What to work on: Would you quote every entry exactly, dropping only the pictures?

Given information:
== Segment start ==
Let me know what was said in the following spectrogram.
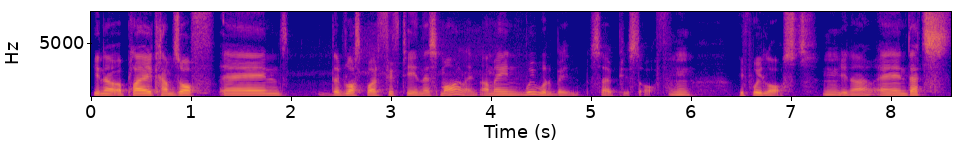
you know a player comes off and they've lost by 50 and they're smiling. I mean, we would have been so pissed off Mm. if we lost, you know. And that's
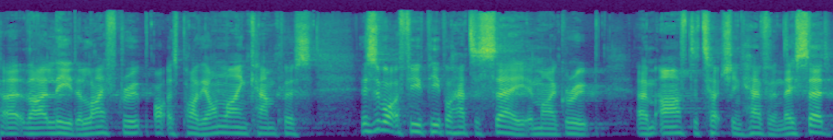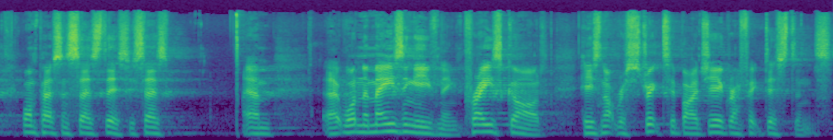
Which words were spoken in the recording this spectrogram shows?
uh, that I lead, a life group as part of the online campus. This is what a few people had to say in my group um, after touching heaven. They said, one person says this, he says, um, uh, What an amazing evening. Praise God. He's not restricted by geographic distance.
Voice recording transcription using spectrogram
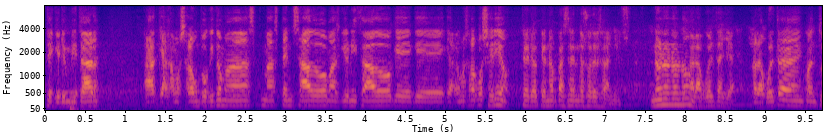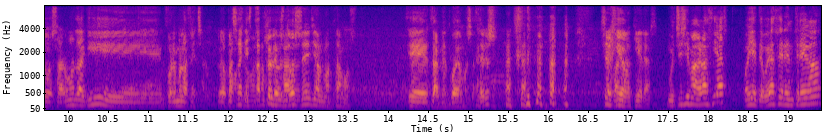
te quiero invitar a que hagamos algo un poquito más, más pensado, más guionizado, que, que- que hagamos algo serio. Pero que no pasen dos o tres años. No, no, no, no. A la vuelta ya. A la vuelta, en cuanto salgamos de aquí, eh, ponemos la fecha. Lo que pasa es que estamos los dos, y almorzamos. eh, también podemos hacer eso. Sergio, Cuando quieras. muchísimas gracias. Oye, te voy a hacer entrega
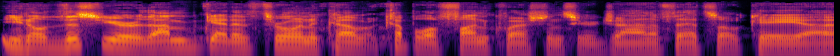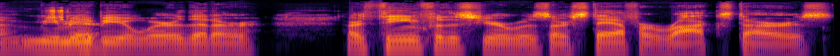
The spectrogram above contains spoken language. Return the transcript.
You know, this year I'm going to throw in a couple of fun questions here, John, if that's okay. Uh, you sure. may be aware that our our theme for this year was our staff are rock stars.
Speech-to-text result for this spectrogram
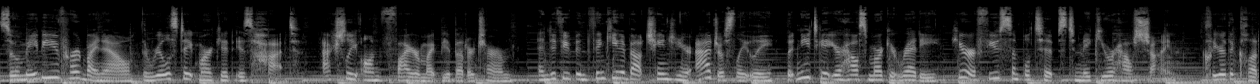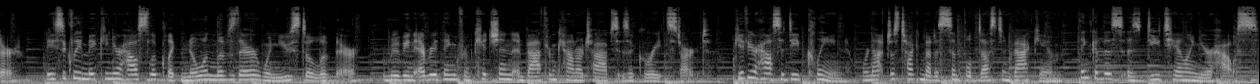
So maybe you've heard by now the real estate market is hot. Actually, on fire might be a better term. And if you've been thinking about changing your address lately, but need to get your house market ready, here are a few simple tips to make your house shine. Clear the clutter, basically making your house look like no one lives there when you still live there. Removing everything from kitchen and bathroom countertops is a great start. Give your house a deep clean. We're not just talking about a simple dust and vacuum. Think of this as detailing your house.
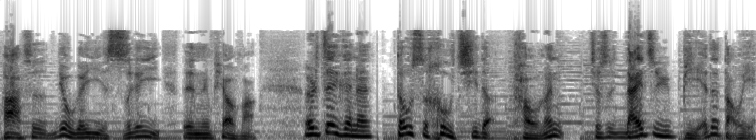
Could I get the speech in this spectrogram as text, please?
啊，是六个亿、十个亿的那个票房，而这个呢，都是后期的讨论，就是来自于别的导演。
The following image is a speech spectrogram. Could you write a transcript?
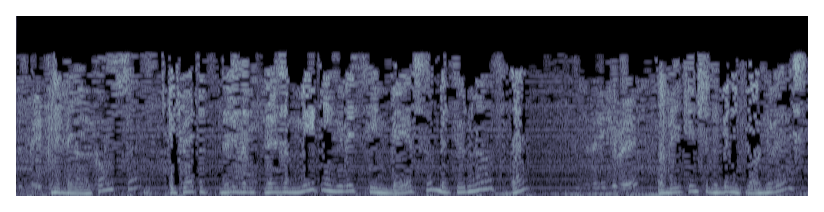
De meeting. De bijeenkomst, hè? Ik weet het, er is een, er is een meeting geweest in Beersen, bij Turnhout, hè? Is er niet geweest? Een weekendje, daar ben ik wel geweest.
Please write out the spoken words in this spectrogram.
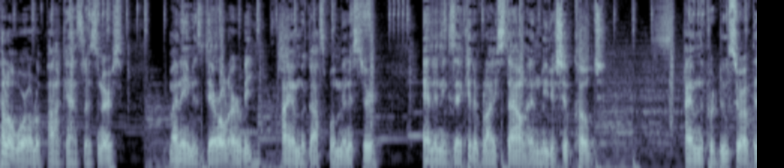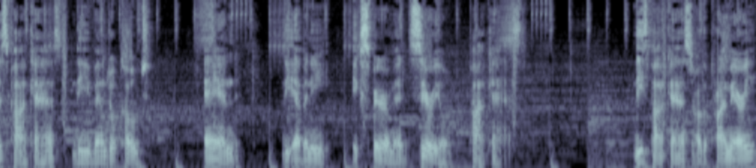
Hello, world of podcast listeners. My name is Darryl Erby. I am the gospel minister and an executive lifestyle and leadership coach. I am the producer of this podcast, The Evangel Coach, and the Ebony Experiment Serial podcast. These podcasts are the primary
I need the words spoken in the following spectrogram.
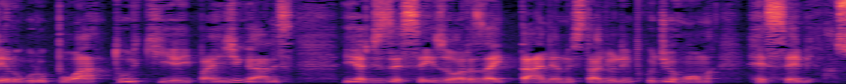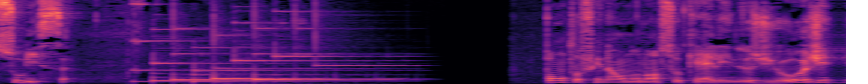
pelo grupo A, Turquia e País de Gales, e às 16 horas a Itália, no Estádio Olímpico de Roma, recebe a Suíça. Ponto final no nosso QL News de hoje.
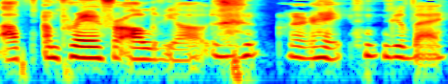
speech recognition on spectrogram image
I'm praying for all of y'all. all right, goodbye.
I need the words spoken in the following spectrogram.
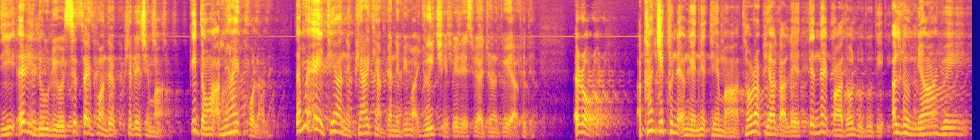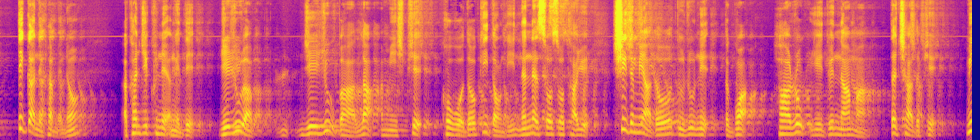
ဒီအဲ့ဒီလူတွေကိုစစ်တိုက်ဖို့အတွက်ဖြစ်တဲ့ချိန်မှာကိတောင်ကအများကြီးခေါ်လာတယ်ဒါပေမဲ့အဲ့ဒီထဲကနေဖျားခံပြန်နေပြီးမှရွေးချယ်ပေးတယ်ဆိုရကျွန်တော်တွေ့ရဖြစ်တယ်အဲ့တော့ အခန်းကြီးခုနှစ်အငယ်နှစ်ထဲမှာသာရဖျားကလည်းတင်၌ပါသောလူတို့သည်အလွန်များ၍တစ်ကနေဖတ်မယ်နော်အခန်းကြီးခုနှစ်အငယ်တစ်ယေရုရာယေရုပါလအမည်ဖြစ်ခေါ်ဝေါ်သောကိတောင်သည်နက်နက်စောစောထား၍ရှိသမျှသောသူတို့နှင့်တကွဟာရုတ်ရေတွင်းနားမှတက်ချသဖြင့်မိ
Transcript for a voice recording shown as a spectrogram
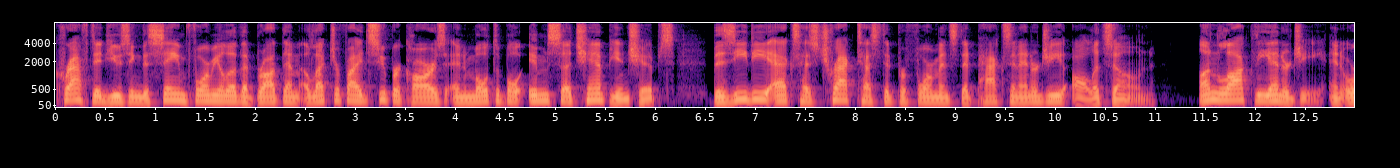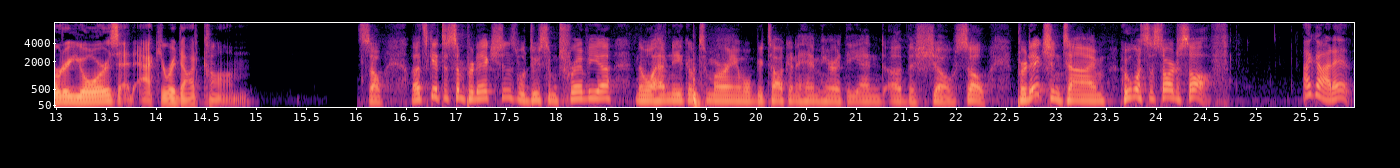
Crafted using the same formula that brought them electrified supercars and multiple IMSA championships, the ZDX has track tested performance that packs an energy all its own. Unlock the energy and order yours at Acura.com. so let's get to some predictions we'll do some trivia and then we'll have Niko Tamurian we'll be talking to him here at the end of the show so prediction time who wants to start us off I got it.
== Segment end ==
Solution:
Let me know what was said in the following spectrogram.
you know a player comes off and they've lost by 50 and they're smiling. I mean, we would have been so pissed off Mm. if we lost, you know. And that's
Which words were spoken in the recording this spectrogram shows?
uh, that I lead, a life group as part of the online campus. This is what a few people had to say in my group um, after touching heaven. They said, one person says this, he says, um, uh, What an amazing evening. Praise God. He's not restricted by geographic distance.
Voice recording transcription using spectrogram
te quiero invitar a que hagamos algo un poquito más, más pensado, más guionizado, que, que- que hagamos algo serio. Pero que no pasen dos o tres años. No, no, no, no. A la vuelta ya. A la vuelta, en cuanto salgamos de aquí, eh, ponemos la fecha. Lo que pasa es que estamos los dos, y almorzamos. eh, también podemos hacer eso. Sergio, Cuando quieras. muchísimas gracias. Oye, te voy a hacer entrega
The spectrogram above contains spoken language. Return the transcript.
You know, this year I'm going to throw in a couple of fun questions here, John, if that's okay. Uh, you sure. may be aware that our our theme for this year was our staff are rock stars.
Speech-to-text result for this spectrogram
So maybe you've heard by now the real estate market is hot. Actually, on fire might be a better term. And if you've been thinking about changing your address lately, but need to get your house market ready, here are a few simple tips to make your house shine. Clear the clutter, basically making your house look like no one lives there when you still live there. Removing everything from kitchen and bathroom countertops is a great start. Give your house a deep clean. We're not just talking about a simple dust and vacuum. Think of this as detailing your house.
Could I get the speech in this spectrogram as text, please?
啊，是六个亿、十个亿的那个票房，而这个呢，都是后期的讨论，就是来自于别的导演。
The following image is a speech spectrogram. Could you write a transcript?
De meeting. De bijeenkomst, hè? Ik weet het, er is een, er is een meeting geweest in Beersen, bij Turnhout, hè? Is er niet geweest? Een weekendje, daar ben ik wel geweest.
Please write out the spoken words in this spectrogram.
Hello, world of podcast listeners. My name is Darryl Erby. I am the gospel minister and an executive lifestyle and leadership coach. I am the producer of this podcast, The Evangel Coach, and the Ebony Experiment Serial podcast. These podcasts are the primary
I need the words spoken in the following spectrogram.
pelo grupo A, Turquia e País de Gales, e às 16 horas a Itália, no Estádio Olímpico de Roma, recebe a Suíça. Ponto final no nosso QL News de hoje.
speech recognition on spectrogram image
I'm praying for all of y'all. all right, goodbye.
I need the words spoken in the following spectrogram.
ဒီအဲ့ဒီလူတွေကိုစစ်တိုက်ဖို့အတွက်ဖြစ်တဲ့ချိန်မှာကိတောင်ကအများကြီးခေါ်လာတယ်ဒါပေမဲ့အဲ့ဒီထဲကနေဖျားခံပြန်နေပြီးမှရွေးချယ်ပေးတယ်ဆိုရကျွန်တော်တွေ့ရဖြစ်တယ်အဲ့တော့ အခန်းကြီးခုနှစ်အငယ်နှစ်ထဲမှာသာရဖျားကလည်းတင်၌ပါသောလူတို့သည်အလွန်များ၍တစ်ကနေဖတ်မယ်နော်အခန်းကြီးခုနှစ်အငယ်တစ်ယေရုရာယေရုပါလအမည်ဖြစ်ခေါ်ဝေါ်သောကိတောင်သည်နက်နက်စောစောထား၍ရှိသမျှသောသူတို့နှင့်တကွဟာရုတ်ရေတွင်းနားမှတက်ချသဖြင့်မိ
Transcript for a voice recording shown as a spectrogram
Crafted using the same formula that brought them electrified supercars and multiple IMSA championships, the ZDX has track tested performance that packs an energy all its own. Unlock the energy and order yours at Acura.com. so let's get to some predictions we'll do some trivia and then we'll have Niko Tamurian we'll be talking to him here at the end of the show so prediction time who wants to start us off I got it.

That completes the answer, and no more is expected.